Locate the line that contains "Could you type". Retype it and every line after it to the end of the records, exactly, but not the pictures.

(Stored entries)
▼
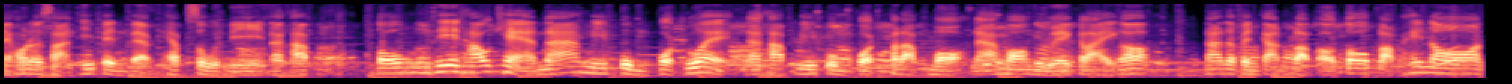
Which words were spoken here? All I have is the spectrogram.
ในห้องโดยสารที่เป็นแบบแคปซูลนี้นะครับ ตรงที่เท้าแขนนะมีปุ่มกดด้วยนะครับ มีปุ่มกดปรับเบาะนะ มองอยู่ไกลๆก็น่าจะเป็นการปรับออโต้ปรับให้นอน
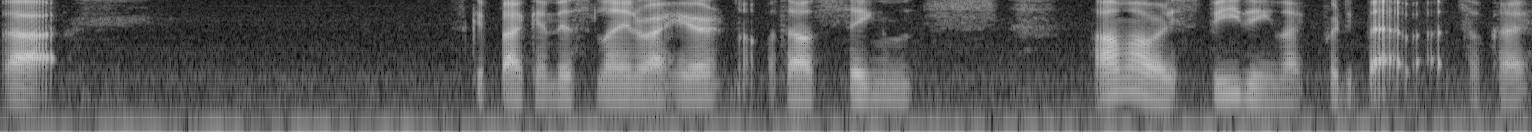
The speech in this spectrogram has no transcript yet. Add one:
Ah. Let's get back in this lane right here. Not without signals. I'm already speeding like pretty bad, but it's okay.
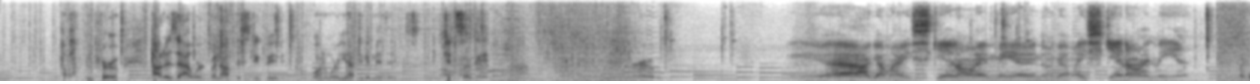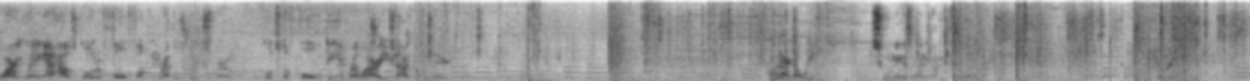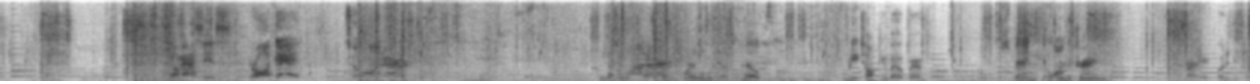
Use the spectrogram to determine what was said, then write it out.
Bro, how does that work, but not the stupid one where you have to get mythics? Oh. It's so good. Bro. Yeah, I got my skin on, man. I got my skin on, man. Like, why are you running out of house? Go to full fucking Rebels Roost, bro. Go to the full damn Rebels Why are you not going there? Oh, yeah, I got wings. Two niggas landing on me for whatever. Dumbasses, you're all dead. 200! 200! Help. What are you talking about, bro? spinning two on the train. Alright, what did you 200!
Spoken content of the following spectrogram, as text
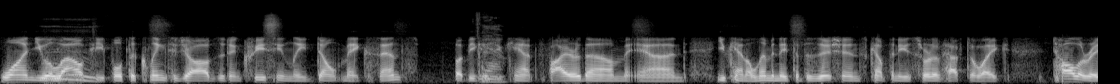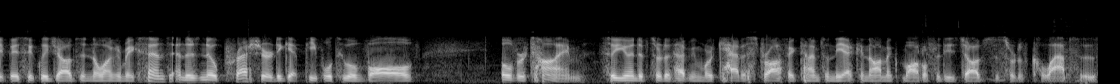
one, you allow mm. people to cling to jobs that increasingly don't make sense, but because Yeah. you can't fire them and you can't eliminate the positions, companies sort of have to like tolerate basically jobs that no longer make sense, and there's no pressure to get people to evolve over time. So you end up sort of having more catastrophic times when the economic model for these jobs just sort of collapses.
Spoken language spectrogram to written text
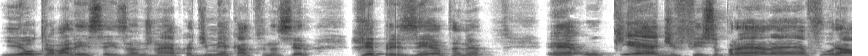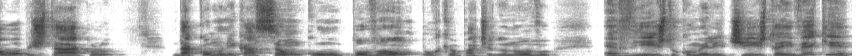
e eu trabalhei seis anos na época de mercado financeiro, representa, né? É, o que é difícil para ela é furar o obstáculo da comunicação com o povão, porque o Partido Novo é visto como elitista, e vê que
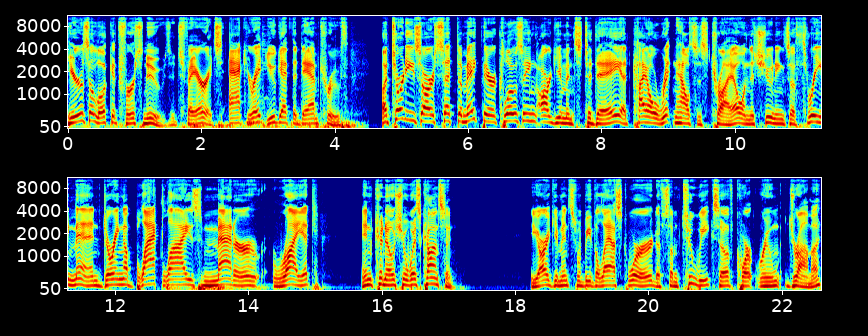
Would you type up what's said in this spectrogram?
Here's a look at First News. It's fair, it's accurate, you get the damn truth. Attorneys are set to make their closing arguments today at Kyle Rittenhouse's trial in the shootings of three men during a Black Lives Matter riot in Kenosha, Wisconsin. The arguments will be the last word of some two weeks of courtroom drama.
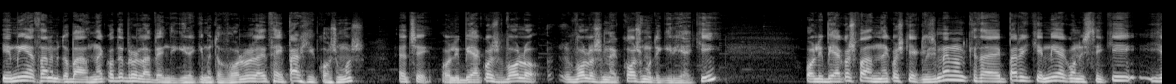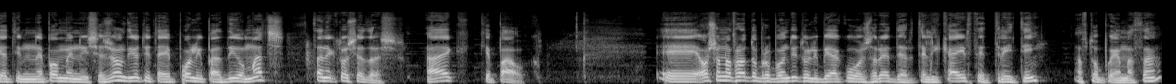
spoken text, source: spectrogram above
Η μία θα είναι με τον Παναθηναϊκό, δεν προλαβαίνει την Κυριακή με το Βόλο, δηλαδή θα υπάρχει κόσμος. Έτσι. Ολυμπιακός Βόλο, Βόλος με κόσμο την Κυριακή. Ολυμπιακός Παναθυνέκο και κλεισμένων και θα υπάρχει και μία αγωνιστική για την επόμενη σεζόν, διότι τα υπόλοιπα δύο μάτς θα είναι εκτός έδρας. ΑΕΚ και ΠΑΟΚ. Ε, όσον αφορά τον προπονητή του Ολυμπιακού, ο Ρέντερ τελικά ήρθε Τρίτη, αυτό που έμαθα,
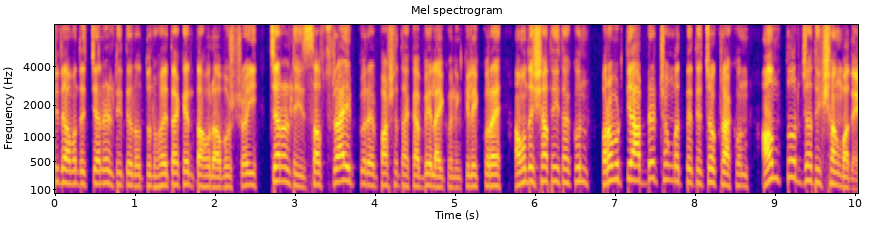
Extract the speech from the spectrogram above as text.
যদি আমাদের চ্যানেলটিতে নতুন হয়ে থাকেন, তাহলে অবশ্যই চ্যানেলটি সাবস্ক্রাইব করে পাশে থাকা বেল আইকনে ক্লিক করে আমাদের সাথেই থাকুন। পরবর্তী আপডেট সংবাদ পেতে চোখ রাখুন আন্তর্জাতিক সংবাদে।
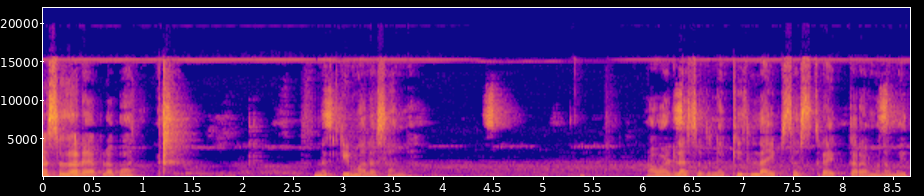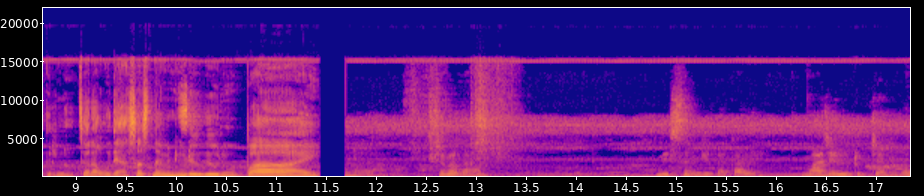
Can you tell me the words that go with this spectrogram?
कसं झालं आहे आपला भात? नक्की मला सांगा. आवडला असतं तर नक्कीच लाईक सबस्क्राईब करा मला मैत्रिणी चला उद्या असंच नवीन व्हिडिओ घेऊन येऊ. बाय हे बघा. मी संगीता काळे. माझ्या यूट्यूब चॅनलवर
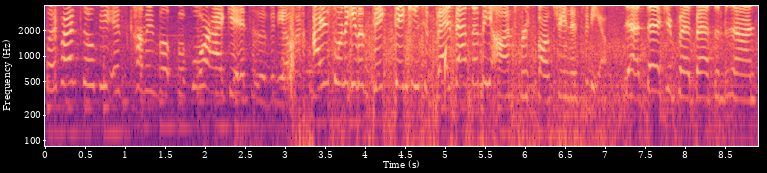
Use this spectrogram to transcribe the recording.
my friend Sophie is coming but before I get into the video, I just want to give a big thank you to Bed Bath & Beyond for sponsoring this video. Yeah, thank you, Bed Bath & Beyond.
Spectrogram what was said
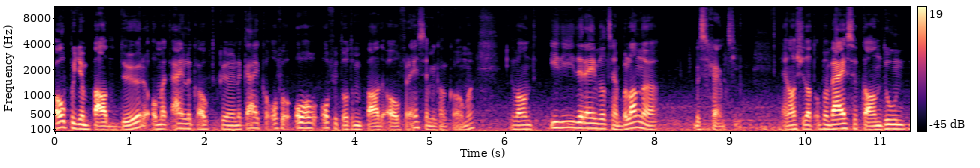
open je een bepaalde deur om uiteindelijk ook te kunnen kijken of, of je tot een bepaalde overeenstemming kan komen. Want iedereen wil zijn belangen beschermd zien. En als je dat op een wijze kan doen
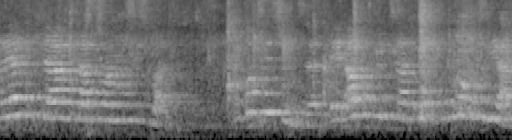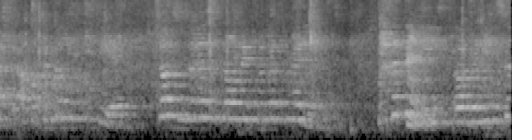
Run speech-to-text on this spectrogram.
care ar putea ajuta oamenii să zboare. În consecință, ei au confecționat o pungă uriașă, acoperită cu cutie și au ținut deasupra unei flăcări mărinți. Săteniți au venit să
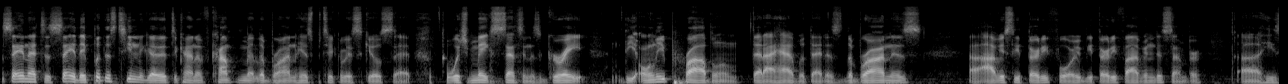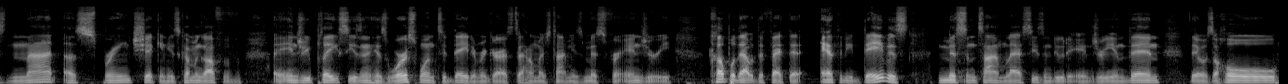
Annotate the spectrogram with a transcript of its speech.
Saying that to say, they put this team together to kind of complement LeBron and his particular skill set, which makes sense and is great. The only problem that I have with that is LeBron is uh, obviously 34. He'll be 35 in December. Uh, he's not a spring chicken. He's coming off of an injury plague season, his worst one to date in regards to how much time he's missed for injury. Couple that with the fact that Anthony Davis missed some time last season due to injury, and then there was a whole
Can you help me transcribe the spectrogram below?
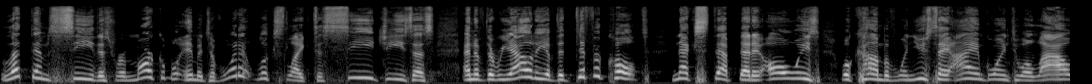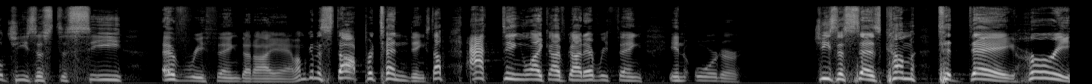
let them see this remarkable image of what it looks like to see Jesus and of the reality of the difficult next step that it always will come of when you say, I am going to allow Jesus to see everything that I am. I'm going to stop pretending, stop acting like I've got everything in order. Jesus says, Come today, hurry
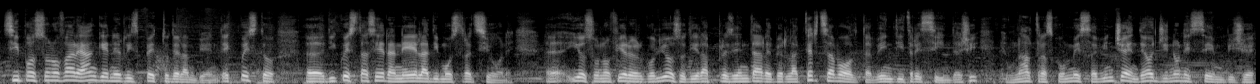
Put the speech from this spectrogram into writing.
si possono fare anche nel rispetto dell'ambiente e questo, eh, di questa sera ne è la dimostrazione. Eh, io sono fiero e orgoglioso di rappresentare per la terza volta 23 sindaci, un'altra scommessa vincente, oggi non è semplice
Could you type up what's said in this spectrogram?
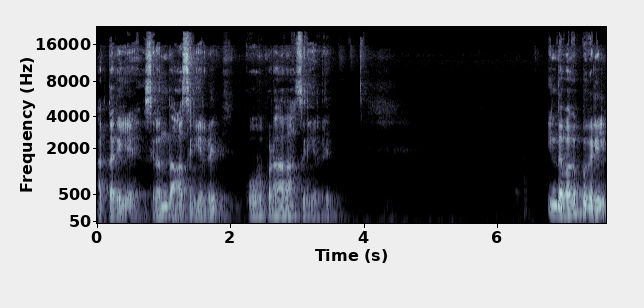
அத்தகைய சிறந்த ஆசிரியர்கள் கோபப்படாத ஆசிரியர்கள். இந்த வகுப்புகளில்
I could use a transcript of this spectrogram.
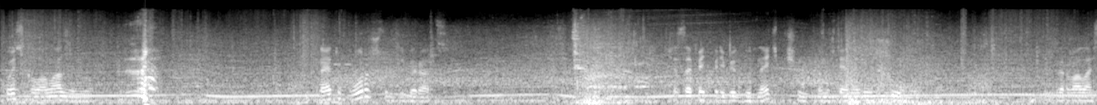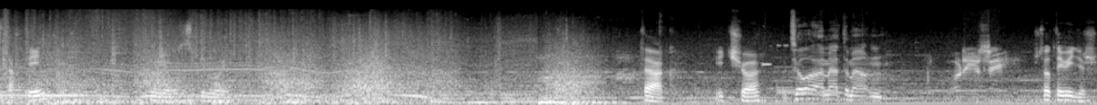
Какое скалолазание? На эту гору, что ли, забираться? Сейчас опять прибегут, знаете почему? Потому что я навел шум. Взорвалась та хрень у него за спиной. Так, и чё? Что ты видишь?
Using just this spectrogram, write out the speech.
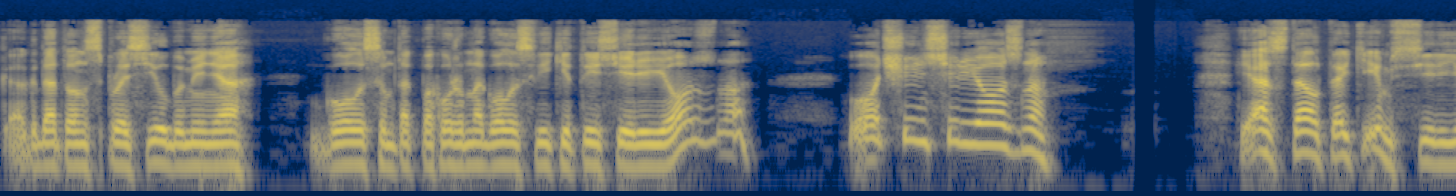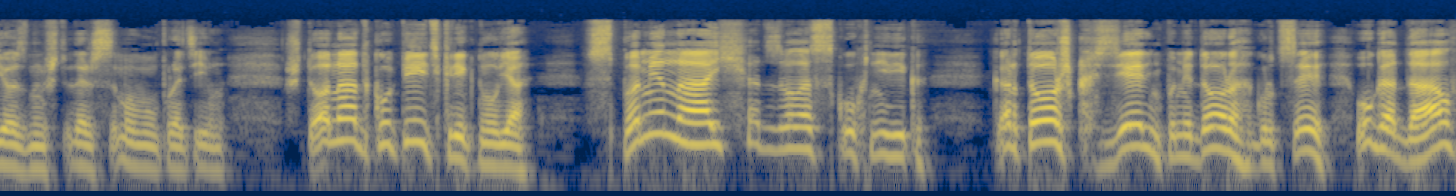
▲
Result for this exercise:
Could you type up what's said in this spectrogram?
அத்தகைய சிறந்த ஆசிரியர்கள் கோபப்படாத ஆசிரியர்கள். இந்த வகுப்புகளில்
I could use a transcript of this spectrogram.
Какое скалолазание? На эту гору, что ли, забираться? Сейчас опять прибегут, знаете почему? Потому что я навел шум. Взорвалась та хрень у него за спиной. Так, и чё? Что ты видишь?
Using just this spectrogram, write out the speech.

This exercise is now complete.